    Thanked by 1ruthr
  • francis
    Posts: 10,345
    Set a high bar, and live up to it.

    This is RULE NO. 1!

    People will flock to your effort because they believe in your mission.

    People will leave your effort because they do not believe in your mission.

    One of them may send you to be crucified... and that is expected... if Judas is there, you are following in the footsteps of The Master!
  • This announcement is being made to the Men's Group, tomorrow morning. Similar announcements will be going out soon to other sub-groups within the parish:

    As the choir of the Oratory begins a new era, we are looking to expand the membership of the choir. Men with good musical ability, the desire to work hard, the ability to make rehearsals on Thursday evenings (7:30 to 9:00, presently at the Oratory) and Sunday mornings (before the High Mass) and the desire to serve God through music are encouraged to contact our Choirmaster.

    Gentlemen: if your wives and children meet these criteria, they should also find the choirmaster after Mass, or contact him during the week. His contact information is listed on this paper.
    Thanked by 1mmeladirectress
  • ServiamScores
    Posts: 2,371
    Our pastoral associate and I were catching up yesterday and he suggested encouraging people to join during lent as an alternate and special form of prayer, so I’ve put an announcement in the worship aids to that effect. It would be a good spiritual exercise, in effect. I thought this was an interesting way to sell the idea.
    Thanked by 1CHGiffen
  • "Do penance: join the choir!"
  • ServiamScores
    Posts: 2,371
  • Carol
    Posts: 805
    The question is will it be penance for the choirmaster or the choir member?
  • Madame,

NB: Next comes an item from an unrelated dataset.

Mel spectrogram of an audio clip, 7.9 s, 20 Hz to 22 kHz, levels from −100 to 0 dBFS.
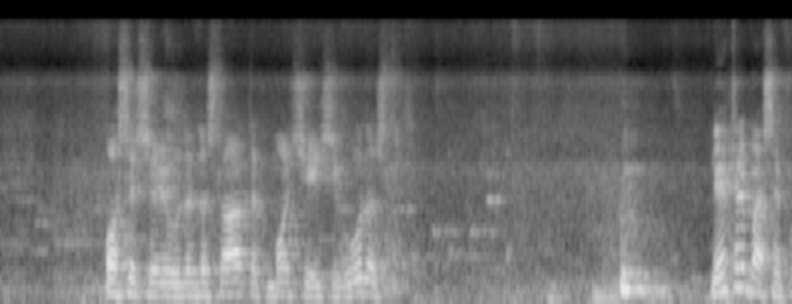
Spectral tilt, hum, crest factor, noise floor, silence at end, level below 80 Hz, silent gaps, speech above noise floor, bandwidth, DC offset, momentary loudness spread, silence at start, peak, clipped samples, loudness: -5 dB/octave; none; 20 dB; -40 dBFS; 0 s; -50 dBFS; none; 22 dB; 16 kHz; under 0.1%; 22 LU; 0 s; 0 dBFS; under 0.1%; -18 LUFS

    When I was newly Catholic, in the 1990s, I got rather fed up with people in vocations departments making the priesthood sound like a social worker's position: Do you like to help people? Do you feel God is calling you to help people. Do you want to help God's people in community? Nary a word about the Holy Sacrifice of the Mass, or sin and absolution or anything in that vein. So, when I put together this announcement, I thought I would portray reality rather than milquetoast.
    Thanked by 1LauraKaz
  • Food! The musicians must be fed. Have a group potluck to kick off rehearsals, then again from time to time.
    Thanked by 1CHGiffen
  • tomjaw
    Posts: 2,529
    Wine and Beer too, liquid refreshment is vital. We have dinner with wine etc. after rehearsal and the bar in the church halls is always open just after our Sunday Mass.
  • StimsonInRehabStimsonInRehab
    Posts: 1,889
    Ruth -
    PM me. I know a few Chicago people who might be able to help you.
  • Chris - your invitation was eloquently worded and I may steal parts of it in future if that’s ok
  • Madame,

    Theft implies reappropriation from unwilling owner. By all means borrow what is helpful.